Given entries section start

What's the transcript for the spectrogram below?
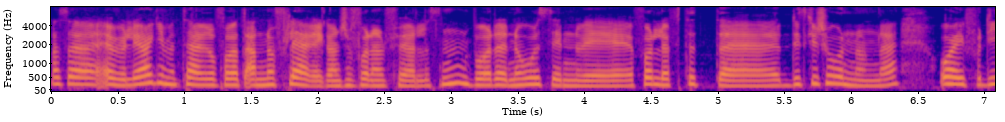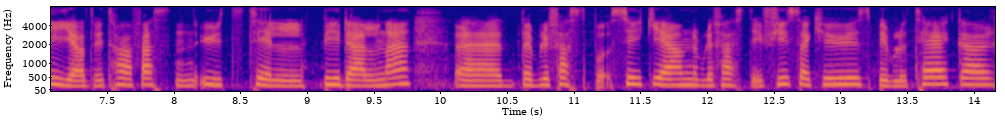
Altså, jeg vil jo argumentere for at enda flere kanskje får den følelsen. Både nå siden vi får løftet uh, diskusjonen om det, og fordi at vi tar festen ut til bydelene. Uh, det blir fest på sykehjem, det blir fest i fysakhus, biblioteker.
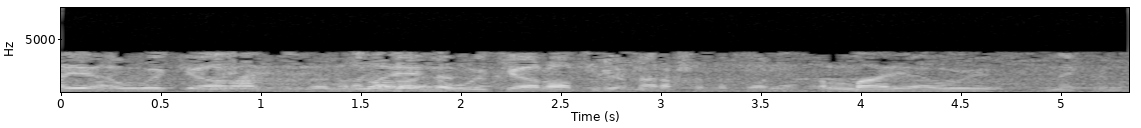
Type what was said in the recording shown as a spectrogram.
الله يقويك يا رب. الله يقويك يا رب. ما يعرفش إلا الضال الله يقويك ربنا يكرمك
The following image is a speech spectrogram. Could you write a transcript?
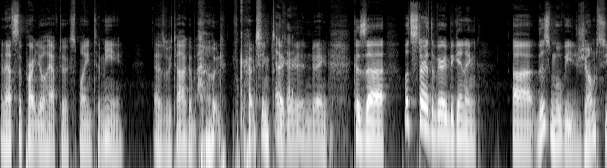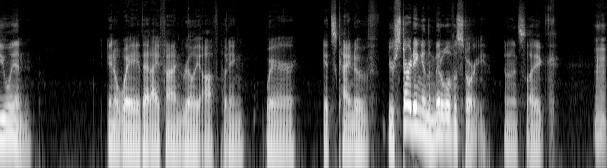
And that's the part you'll have to explain to me as we talk about Crouching Tiger Okay. and Dragon. Because uh, let's start at the very beginning. Uh, this movie jumps you in in a way that I find really off-putting, where it's kind of you're starting in the middle of a story, and it's like Mhm.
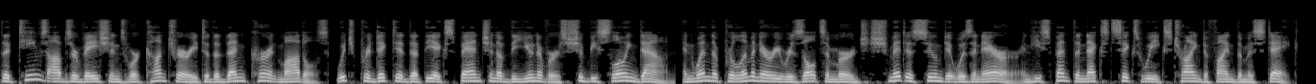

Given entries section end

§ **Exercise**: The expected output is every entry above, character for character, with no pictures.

§ **Task answer**:
What's the transcript for the spectrogram below?
Altså, jeg vil jo argumentere for at enda flere kanskje får den følelsen. Både nå siden vi får løftet uh, diskusjonen om det, og fordi at vi tar festen ut til bydelene. Uh, det blir fest på sykehjem, det blir fest i fysakhus, biblioteker.
Type what was said in the recording shown as a spectrogram.
الله يقويك يا رب. الله يقويك يا رب. ما يعرفش إلا الضال الله يقويك ربنا يكرمك
The following image is a speech spectrogram. Could you write a transcript?
And that's the part you'll have to explain to me as we talk about Crouching Tiger Okay. and Dragon. Because uh, let's start at the very beginning. Uh, this movie jumps you in in a way that I find really off-putting, where it's kind of you're starting in the middle of a story, and it's like Mhm.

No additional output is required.